Stored dataset items =

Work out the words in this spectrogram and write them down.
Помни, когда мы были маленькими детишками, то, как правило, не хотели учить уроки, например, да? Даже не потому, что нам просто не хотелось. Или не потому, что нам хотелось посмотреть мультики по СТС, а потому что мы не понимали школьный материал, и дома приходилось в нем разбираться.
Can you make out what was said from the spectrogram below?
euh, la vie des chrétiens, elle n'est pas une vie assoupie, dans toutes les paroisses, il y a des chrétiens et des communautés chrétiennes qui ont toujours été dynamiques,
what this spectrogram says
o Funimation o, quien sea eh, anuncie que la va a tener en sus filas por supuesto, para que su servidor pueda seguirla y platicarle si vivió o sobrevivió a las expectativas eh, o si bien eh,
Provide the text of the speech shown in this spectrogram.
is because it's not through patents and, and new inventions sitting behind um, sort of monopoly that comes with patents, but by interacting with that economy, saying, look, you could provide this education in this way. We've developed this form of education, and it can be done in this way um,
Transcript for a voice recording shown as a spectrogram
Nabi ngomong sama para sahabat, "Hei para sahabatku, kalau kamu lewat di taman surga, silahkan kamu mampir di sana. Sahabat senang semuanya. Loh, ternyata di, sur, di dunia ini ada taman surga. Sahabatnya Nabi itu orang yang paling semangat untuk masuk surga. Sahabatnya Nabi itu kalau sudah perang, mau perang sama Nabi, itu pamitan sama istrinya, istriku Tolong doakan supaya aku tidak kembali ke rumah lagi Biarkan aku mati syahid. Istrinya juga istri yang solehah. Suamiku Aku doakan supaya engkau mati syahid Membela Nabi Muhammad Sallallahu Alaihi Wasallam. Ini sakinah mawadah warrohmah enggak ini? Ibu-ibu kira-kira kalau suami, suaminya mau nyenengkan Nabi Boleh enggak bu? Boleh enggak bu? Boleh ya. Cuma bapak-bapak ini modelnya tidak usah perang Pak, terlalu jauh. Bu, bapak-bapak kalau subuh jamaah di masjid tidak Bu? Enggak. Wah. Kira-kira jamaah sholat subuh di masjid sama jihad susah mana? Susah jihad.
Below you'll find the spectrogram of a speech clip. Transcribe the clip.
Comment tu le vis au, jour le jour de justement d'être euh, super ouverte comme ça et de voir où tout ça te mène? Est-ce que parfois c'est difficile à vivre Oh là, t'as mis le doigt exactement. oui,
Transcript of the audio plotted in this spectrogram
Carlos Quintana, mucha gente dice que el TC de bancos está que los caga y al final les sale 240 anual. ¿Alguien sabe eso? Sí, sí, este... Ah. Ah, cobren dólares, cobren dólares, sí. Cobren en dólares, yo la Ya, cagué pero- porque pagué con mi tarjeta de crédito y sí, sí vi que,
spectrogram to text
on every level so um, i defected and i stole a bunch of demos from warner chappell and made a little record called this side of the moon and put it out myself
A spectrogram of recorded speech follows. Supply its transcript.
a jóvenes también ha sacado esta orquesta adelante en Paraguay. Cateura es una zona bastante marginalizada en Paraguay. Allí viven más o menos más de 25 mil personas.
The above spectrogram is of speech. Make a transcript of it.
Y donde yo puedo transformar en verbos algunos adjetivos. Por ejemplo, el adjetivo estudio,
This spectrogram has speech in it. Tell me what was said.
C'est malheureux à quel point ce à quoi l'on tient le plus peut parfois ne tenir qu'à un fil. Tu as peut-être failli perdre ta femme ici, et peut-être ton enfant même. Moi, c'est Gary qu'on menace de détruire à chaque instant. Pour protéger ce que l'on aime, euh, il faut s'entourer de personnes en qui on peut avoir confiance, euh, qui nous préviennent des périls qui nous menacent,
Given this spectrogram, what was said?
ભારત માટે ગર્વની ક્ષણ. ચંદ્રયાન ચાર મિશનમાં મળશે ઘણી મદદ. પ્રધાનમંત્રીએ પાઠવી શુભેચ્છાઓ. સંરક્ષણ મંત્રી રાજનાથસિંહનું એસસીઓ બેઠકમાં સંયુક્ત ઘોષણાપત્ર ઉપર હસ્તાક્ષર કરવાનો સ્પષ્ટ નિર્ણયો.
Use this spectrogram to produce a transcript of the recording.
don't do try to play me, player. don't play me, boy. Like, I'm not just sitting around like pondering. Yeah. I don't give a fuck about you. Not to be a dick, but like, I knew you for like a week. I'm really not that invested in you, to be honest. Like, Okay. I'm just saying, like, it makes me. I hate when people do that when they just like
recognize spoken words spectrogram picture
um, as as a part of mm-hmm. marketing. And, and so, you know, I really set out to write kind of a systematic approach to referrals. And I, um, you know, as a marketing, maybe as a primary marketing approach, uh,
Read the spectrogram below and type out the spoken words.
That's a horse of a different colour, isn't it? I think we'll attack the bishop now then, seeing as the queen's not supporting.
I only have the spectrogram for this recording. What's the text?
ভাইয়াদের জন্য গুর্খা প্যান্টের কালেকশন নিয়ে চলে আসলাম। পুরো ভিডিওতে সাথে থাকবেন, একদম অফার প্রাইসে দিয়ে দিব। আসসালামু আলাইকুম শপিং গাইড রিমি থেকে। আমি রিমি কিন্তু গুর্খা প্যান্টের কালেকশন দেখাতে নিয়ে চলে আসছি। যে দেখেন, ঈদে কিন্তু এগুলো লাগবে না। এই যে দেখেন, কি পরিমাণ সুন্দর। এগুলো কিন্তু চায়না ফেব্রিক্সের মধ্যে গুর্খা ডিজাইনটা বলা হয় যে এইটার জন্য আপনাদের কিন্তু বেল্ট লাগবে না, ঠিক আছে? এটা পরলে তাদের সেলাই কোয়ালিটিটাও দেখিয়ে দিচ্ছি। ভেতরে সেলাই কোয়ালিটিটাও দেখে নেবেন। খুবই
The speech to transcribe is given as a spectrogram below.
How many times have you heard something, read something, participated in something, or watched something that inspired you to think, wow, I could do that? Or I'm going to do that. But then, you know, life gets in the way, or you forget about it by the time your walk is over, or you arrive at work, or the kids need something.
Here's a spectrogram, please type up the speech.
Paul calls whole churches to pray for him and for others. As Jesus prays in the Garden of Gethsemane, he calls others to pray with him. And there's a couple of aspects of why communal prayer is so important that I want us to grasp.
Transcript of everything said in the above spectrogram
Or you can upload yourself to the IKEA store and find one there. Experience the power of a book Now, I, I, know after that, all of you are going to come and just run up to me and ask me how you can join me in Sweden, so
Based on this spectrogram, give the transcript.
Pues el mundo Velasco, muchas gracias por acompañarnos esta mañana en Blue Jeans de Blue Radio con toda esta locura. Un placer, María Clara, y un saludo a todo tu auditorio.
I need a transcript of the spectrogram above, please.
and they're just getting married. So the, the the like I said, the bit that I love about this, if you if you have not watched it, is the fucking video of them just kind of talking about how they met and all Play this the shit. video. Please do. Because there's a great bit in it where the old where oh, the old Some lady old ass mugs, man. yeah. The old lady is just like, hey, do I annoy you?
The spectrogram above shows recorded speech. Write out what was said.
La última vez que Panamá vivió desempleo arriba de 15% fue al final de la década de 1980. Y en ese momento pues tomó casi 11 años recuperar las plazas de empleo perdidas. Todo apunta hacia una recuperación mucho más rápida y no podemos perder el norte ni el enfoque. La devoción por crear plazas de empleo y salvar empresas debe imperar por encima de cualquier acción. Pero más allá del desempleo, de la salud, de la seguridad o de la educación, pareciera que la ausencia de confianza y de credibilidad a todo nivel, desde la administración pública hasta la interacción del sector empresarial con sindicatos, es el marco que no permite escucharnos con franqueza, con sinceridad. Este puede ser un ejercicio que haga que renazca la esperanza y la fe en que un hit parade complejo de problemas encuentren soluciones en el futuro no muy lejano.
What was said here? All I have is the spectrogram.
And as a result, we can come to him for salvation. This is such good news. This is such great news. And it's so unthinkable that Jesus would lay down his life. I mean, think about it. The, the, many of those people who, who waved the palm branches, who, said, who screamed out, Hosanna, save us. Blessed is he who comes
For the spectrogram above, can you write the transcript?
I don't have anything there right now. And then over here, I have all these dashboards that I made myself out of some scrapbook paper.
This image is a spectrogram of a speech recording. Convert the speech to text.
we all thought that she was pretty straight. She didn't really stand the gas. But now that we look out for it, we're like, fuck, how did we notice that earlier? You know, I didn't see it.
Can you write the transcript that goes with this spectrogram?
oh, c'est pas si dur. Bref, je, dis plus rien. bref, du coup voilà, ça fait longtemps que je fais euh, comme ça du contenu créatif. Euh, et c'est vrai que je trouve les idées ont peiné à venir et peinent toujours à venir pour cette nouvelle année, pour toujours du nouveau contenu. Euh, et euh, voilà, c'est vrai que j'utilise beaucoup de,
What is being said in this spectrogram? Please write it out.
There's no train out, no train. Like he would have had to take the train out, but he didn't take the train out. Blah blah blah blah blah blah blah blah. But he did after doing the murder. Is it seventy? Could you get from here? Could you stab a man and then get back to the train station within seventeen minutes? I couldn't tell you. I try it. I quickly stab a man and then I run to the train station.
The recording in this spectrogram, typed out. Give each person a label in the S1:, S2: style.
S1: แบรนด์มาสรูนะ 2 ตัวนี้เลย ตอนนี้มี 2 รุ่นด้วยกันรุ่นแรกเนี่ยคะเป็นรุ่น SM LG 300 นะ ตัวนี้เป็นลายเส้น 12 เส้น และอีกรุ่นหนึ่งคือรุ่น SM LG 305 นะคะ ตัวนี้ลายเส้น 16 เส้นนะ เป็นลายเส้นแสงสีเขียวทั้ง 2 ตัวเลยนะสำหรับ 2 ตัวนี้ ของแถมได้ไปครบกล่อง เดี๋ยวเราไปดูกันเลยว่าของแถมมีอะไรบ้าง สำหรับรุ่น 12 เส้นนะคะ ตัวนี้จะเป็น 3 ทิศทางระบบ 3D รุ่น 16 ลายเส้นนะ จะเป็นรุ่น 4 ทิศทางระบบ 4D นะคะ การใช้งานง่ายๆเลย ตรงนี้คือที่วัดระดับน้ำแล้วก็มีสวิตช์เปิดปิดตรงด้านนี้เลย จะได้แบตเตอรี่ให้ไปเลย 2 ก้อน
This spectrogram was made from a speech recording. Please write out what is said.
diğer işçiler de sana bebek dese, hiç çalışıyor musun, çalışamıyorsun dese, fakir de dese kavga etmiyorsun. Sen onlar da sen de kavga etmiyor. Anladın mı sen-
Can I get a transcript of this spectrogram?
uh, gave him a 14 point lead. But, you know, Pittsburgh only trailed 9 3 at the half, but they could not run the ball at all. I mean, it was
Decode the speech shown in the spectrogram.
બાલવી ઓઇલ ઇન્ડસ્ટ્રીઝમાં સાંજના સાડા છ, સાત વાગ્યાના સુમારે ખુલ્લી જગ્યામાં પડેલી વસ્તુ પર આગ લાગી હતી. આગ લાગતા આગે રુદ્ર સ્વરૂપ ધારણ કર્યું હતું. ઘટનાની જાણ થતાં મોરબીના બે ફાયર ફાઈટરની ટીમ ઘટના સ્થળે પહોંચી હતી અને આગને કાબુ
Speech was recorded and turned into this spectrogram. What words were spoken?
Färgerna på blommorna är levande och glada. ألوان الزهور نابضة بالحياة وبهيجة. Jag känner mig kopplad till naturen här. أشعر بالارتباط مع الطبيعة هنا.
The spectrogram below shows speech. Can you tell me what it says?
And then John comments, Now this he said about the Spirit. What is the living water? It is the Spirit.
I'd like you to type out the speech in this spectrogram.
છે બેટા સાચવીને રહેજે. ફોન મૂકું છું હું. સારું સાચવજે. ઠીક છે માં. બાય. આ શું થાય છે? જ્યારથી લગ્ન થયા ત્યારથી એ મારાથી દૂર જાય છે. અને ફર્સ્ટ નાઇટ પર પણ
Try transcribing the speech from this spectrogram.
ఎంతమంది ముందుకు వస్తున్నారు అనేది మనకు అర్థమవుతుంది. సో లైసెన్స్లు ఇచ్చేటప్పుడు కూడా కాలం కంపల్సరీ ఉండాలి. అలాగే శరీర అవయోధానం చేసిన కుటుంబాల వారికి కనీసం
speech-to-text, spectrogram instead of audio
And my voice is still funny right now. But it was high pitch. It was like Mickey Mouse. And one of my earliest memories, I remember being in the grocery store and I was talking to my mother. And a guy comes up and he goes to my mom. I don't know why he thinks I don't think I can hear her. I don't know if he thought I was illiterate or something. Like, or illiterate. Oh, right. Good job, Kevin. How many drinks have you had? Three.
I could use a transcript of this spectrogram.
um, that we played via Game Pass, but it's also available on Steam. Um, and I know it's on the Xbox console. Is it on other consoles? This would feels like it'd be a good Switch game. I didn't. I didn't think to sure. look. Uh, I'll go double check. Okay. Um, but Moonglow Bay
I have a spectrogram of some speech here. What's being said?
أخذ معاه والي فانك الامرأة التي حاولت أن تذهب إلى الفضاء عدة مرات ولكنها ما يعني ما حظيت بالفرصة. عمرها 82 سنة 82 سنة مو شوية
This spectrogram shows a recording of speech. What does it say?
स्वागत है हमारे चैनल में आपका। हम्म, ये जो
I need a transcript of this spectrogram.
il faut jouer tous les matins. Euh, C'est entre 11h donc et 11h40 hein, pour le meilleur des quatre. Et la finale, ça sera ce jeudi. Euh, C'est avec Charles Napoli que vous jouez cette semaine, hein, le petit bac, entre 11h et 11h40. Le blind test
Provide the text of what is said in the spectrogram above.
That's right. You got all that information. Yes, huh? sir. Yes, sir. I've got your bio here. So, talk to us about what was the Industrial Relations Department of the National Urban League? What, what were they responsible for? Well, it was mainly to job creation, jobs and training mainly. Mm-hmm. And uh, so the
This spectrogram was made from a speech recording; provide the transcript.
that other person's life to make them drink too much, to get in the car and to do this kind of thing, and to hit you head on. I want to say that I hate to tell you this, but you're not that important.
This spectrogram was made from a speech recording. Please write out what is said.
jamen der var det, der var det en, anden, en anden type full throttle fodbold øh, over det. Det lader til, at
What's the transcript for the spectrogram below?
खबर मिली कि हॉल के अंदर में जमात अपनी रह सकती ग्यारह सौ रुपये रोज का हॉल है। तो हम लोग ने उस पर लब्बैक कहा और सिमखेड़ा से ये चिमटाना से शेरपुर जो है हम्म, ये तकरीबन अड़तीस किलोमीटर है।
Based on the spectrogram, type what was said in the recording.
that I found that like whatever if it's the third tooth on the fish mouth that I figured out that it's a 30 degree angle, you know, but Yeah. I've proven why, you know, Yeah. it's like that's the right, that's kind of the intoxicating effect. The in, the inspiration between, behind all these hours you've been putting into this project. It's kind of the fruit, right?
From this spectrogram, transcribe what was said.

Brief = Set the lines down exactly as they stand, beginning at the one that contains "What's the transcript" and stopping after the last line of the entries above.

Expected answer =
What's the transcript for the spectrogram below?
खबर मिली कि हॉल के अंदर में जमात अपनी रह सकती ग्यारह सौ रुपये रोज का हॉल है। तो हम लोग ने उस पर लब्बैक कहा और सिमखेड़ा से ये चिमटाना से शेरपुर जो है हम्म, ये तकरीबन अड़तीस किलोमीटर है।
Based on the spectrogram, type what was said in the recording.
that I found that like whatever if it's the third tooth on the fish mouth that I figured out that it's a 30 degree angle, you know, but Yeah. I've proven why, you know, Yeah. it's like that's the right, that's kind of the intoxicating effect. The in, the inspiration between, behind all these hours you've been putting into this project. It's kind of the fruit, right?
From this spectrogram, transcribe what was said.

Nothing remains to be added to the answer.